— Brief —
All records below must be reproduced exactly, although any pictures they contain are to be omitted.

╔══

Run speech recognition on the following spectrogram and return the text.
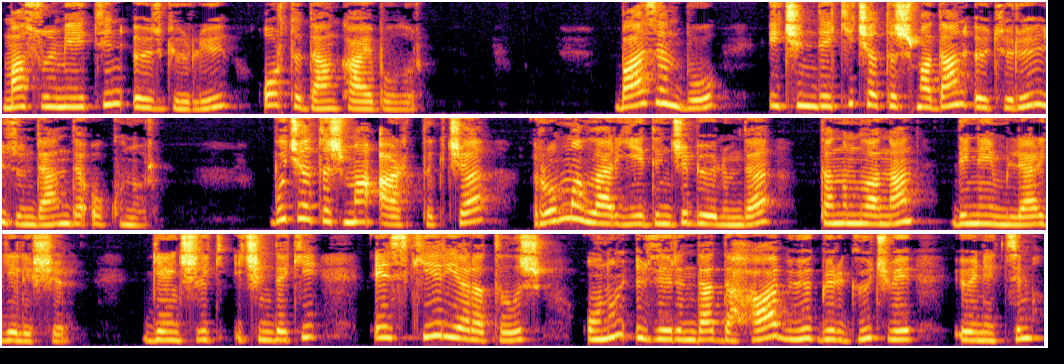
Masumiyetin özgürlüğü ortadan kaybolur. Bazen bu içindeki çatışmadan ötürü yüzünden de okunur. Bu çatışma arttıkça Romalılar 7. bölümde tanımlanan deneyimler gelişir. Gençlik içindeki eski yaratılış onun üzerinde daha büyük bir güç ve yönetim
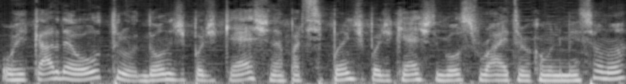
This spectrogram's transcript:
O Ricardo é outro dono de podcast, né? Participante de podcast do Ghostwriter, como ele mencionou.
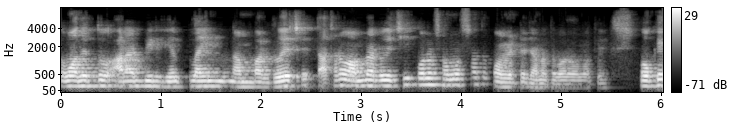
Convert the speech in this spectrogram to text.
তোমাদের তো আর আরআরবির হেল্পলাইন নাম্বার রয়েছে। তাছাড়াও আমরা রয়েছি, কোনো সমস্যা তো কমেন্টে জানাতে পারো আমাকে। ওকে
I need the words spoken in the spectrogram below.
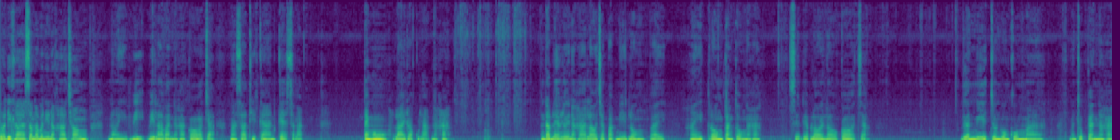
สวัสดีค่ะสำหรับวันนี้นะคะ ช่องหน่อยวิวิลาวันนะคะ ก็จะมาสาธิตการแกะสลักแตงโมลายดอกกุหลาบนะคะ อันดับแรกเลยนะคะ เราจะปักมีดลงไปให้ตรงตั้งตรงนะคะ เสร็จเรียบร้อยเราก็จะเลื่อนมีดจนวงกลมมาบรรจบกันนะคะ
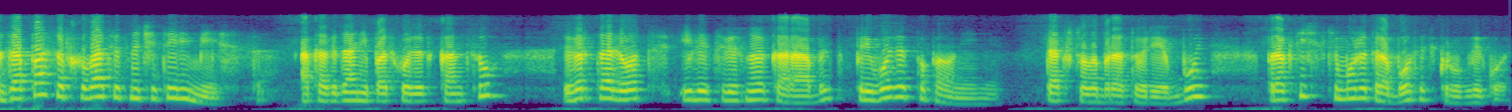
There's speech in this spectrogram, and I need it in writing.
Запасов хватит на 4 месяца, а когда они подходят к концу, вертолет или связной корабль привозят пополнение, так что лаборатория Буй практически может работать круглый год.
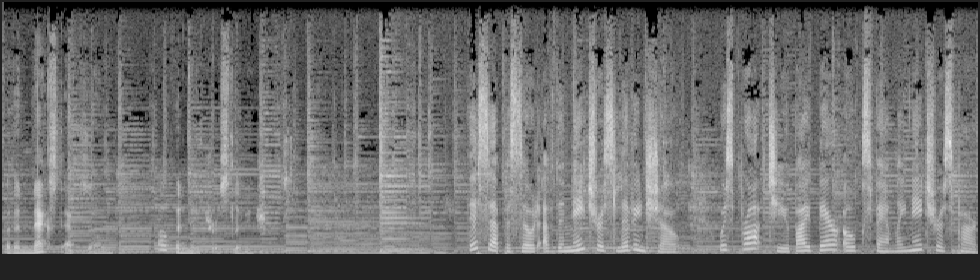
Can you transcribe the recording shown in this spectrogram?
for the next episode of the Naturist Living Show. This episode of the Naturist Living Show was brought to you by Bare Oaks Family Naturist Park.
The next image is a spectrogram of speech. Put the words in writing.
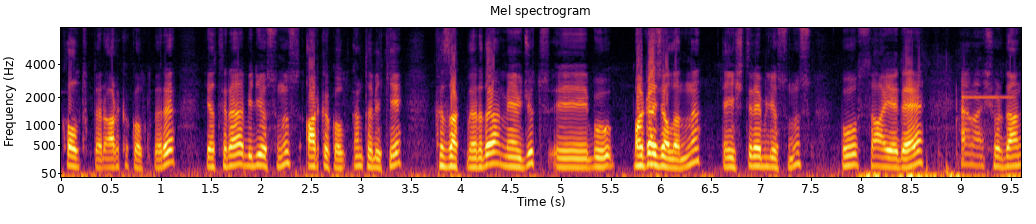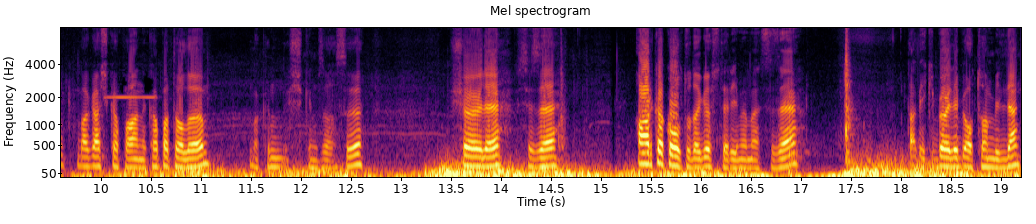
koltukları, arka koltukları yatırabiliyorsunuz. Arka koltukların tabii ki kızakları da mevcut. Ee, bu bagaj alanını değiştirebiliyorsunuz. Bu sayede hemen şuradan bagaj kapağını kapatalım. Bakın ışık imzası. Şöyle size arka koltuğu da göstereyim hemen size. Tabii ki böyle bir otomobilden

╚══

— Task output —
Run speech recognition on the following spectrogram and return the text.
Masumiyetin özgürlüğü ortadan kaybolur. Bazen bu içindeki çatışmadan ötürü yüzünden de okunur. Bu çatışma arttıkça Romalılar 7. bölümde tanımlanan deneyimler gelişir. Gençlik içindeki eski yaratılış onun üzerinde daha büyük bir güç ve yönetim
This spectrogram's transcript:
O Ricardo é outro dono de podcast, né? Participante de podcast do Ghostwriter, como ele mencionou.
Convert the speech in this spectrogram to text.
তোমাদের তো আর আরআরবির হেল্পলাইন নাম্বার রয়েছে। তাছাড়াও আমরা রয়েছি, কোনো সমস্যা তো কমেন্টে জানাতে পারো আমাকে। ওকে
I need the words spoken in the spectrogram below.
สวัสดีค่ะสำหรับวันนี้นะคะ ช่องหน่อยวิวิลาวันนะคะ ก็จะมาสาธิตการแกะสลักแตงโมลายดอกกุหลาบนะคะ อันดับแรกเลยนะคะ เราจะปักมีดลงไปให้ตรงตั้งตรงนะคะ เสร็จเรียบร้อยเราก็จะเลื่อนมีดจนวงกลมมาบรรจบกันนะคะ
There's speech in this spectrogram, and I need it in writing.
Запасов хватит на 4 месяца, а когда они подходят к концу, вертолет или связной корабль привозят пополнение, так что лаборатория Буй практически может работать круглый год.
Can you transcribe the recording shown in this spectrogram?
for the next episode of the Naturist Living Show. This episode of the Naturist Living Show was brought to you by Bare Oaks Family Naturist Park.
The next image is a spectrogram of speech. Put the words in writing.
koltukları, arka koltukları yatırabiliyorsunuz. Arka koltukların tabii ki kızakları da mevcut. Ee, bu bagaj alanını değiştirebiliyorsunuz. Bu sayede hemen şuradan bagaj kapağını kapatalım. Bakın ışık imzası. Şöyle size arka koltuğu da göstereyim hemen size. Tabii ki böyle bir otomobilden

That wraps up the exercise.